Spot each line in the data below containing "then" and copy it.

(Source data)
★ ★ ★ ★

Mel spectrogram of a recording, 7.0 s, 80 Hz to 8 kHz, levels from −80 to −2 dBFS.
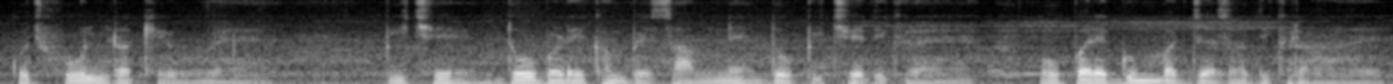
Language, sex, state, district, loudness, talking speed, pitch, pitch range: Hindi, male, Chhattisgarh, Sukma, -19 LUFS, 190 wpm, 105 Hz, 95-110 Hz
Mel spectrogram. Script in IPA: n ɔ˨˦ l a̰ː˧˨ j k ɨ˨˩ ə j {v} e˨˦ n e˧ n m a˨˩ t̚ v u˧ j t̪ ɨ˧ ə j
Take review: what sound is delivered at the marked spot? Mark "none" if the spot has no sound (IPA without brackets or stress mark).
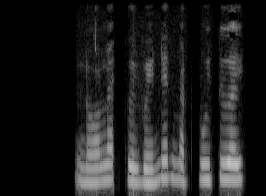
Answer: v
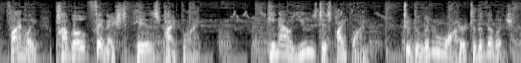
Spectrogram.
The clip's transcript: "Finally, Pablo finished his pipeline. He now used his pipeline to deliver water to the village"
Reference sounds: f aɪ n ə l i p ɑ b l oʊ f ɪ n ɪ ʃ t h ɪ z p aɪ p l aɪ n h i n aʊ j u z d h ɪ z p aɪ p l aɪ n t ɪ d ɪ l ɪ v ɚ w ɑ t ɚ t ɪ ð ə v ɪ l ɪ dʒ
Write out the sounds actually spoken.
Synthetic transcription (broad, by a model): f aɪ n l i p ɑ b l oʊ f ɪ n ɪ ʃ t h ɪ z p aɪ p l aɪ n h i n aʊ j u z d h ɪ z p aɪ p l aɪ n t ɪ d ɪ l ɪ v ɚ w ɑ t ɚ t ɪ ð ə v ɪ l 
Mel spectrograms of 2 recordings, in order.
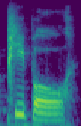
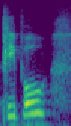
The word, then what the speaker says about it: people: I need the L on people. Okay. Instead of people, it's an L. It's a tongue movement.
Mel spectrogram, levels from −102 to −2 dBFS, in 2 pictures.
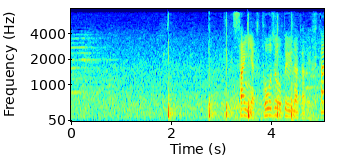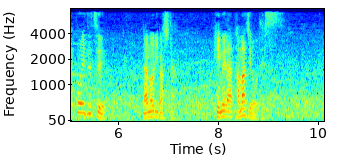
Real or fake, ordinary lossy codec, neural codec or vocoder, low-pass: real; AAC, 32 kbps; none; 7.2 kHz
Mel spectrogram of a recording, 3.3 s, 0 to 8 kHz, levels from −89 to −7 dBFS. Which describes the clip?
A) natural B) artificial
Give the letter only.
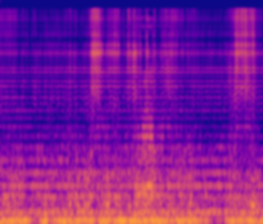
B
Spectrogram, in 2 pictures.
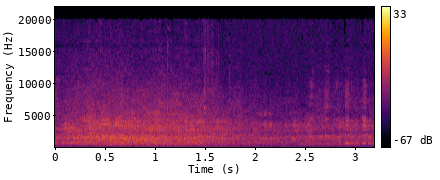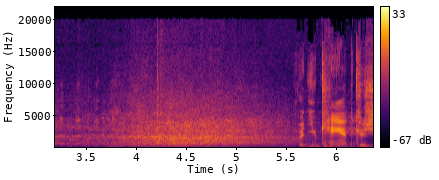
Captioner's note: laughter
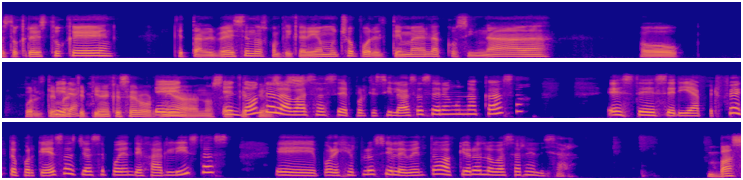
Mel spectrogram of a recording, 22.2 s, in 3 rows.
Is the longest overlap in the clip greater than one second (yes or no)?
yes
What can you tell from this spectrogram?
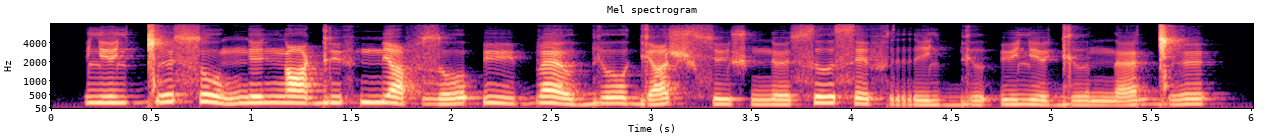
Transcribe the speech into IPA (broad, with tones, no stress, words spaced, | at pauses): lʲø˧lʲ ɡ͡ǀø˦so˦˨ ŋe˧ŋɑ˧ɡy˧f mʲɑ˦˨fzo˨˦ʔy˦˨ bæ˦˨ʊ̯bʲo˧ɡʲɑ˨˦ʃ sy˨ʃnø˨sɯ˦se˧f ri˨lʲbʲɯ˨˦ʔy˦lʲ ø˨ɡʲɯ˨ næ˨˦ɡ͡ǀø˦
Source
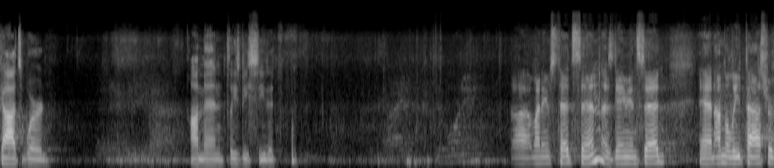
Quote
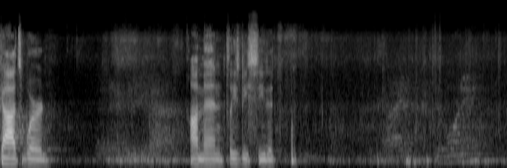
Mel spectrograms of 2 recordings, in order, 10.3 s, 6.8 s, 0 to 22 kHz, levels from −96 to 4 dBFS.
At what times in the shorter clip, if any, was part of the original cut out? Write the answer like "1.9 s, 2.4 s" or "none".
none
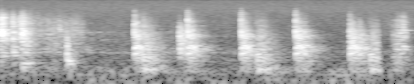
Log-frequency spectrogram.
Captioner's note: hammering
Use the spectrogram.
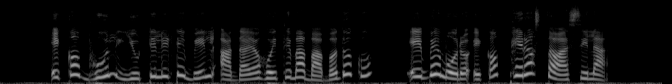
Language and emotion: Odia, happy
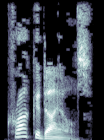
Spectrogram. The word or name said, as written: Crocodiles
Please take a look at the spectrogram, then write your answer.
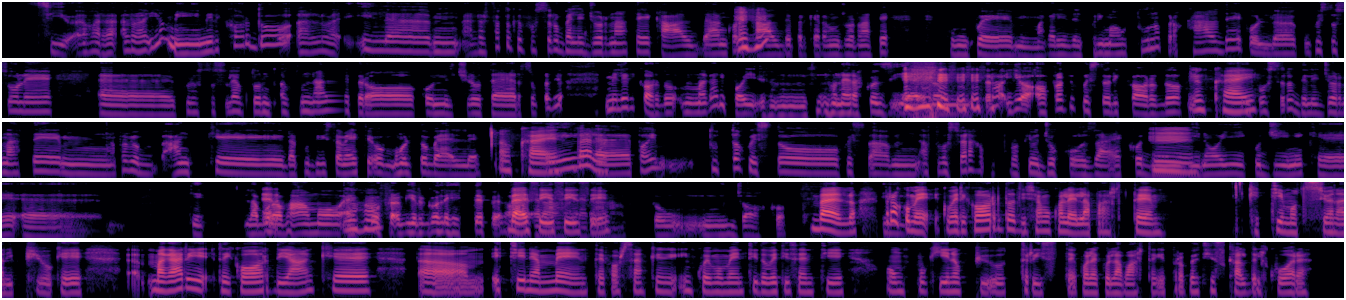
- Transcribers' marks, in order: "guarda" said as "guarra"; other background noise; "questo" said as "quelsto"; "proprio" said as "propio"; chuckle; "proprio" said as "propio"; "proprio" said as "propio"; "proprio" said as "propio"; laughing while speaking: "virgolette"; "proprio" said as "propio"
- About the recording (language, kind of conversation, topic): Italian, podcast, Qual è il ricordo d'infanzia che più ti emoziona?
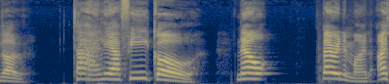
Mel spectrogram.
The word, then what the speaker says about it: Tagliafico: felt quite offended because he's italian he's it's taliafico it's like tagliatelli you don't say tagliatella you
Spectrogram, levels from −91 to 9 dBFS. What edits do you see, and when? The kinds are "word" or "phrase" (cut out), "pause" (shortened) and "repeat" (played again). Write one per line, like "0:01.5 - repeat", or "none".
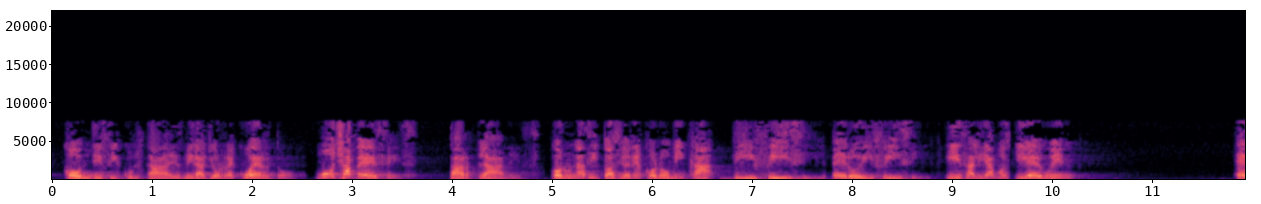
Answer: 0:02.5 - pause
0:04.0 - phrase
0:04.9 - pause
0:08.9 - pause
0:09.6 - phrase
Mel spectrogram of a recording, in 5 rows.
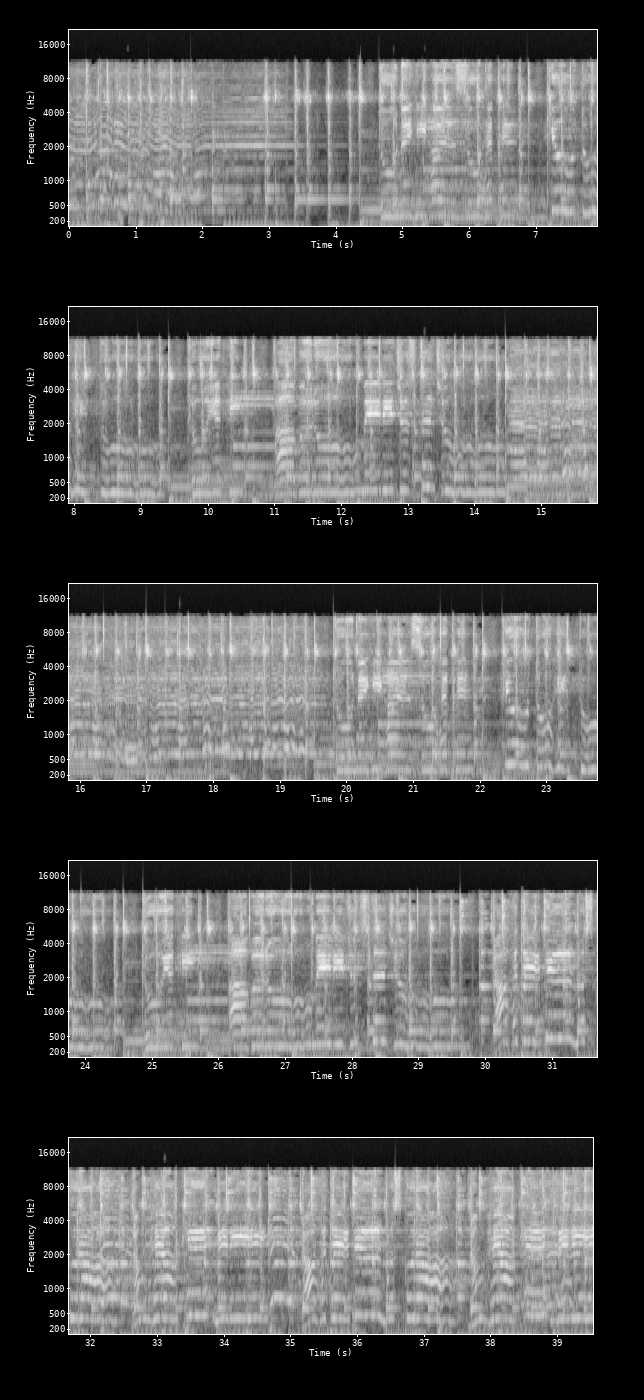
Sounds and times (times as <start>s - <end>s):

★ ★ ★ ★

** TASK ANSWER **
The word, then what the speaker says about it: people: I need the L on people. Okay. Instead of people, it's an L. It's a tongue movement.
Please take a look at the spectrogram, then write your answer.
The word, then what the speaker says about it: Tagliafico: felt quite offended because he's italian he's it's taliafico it's like tagliatelli you don't say tagliatella you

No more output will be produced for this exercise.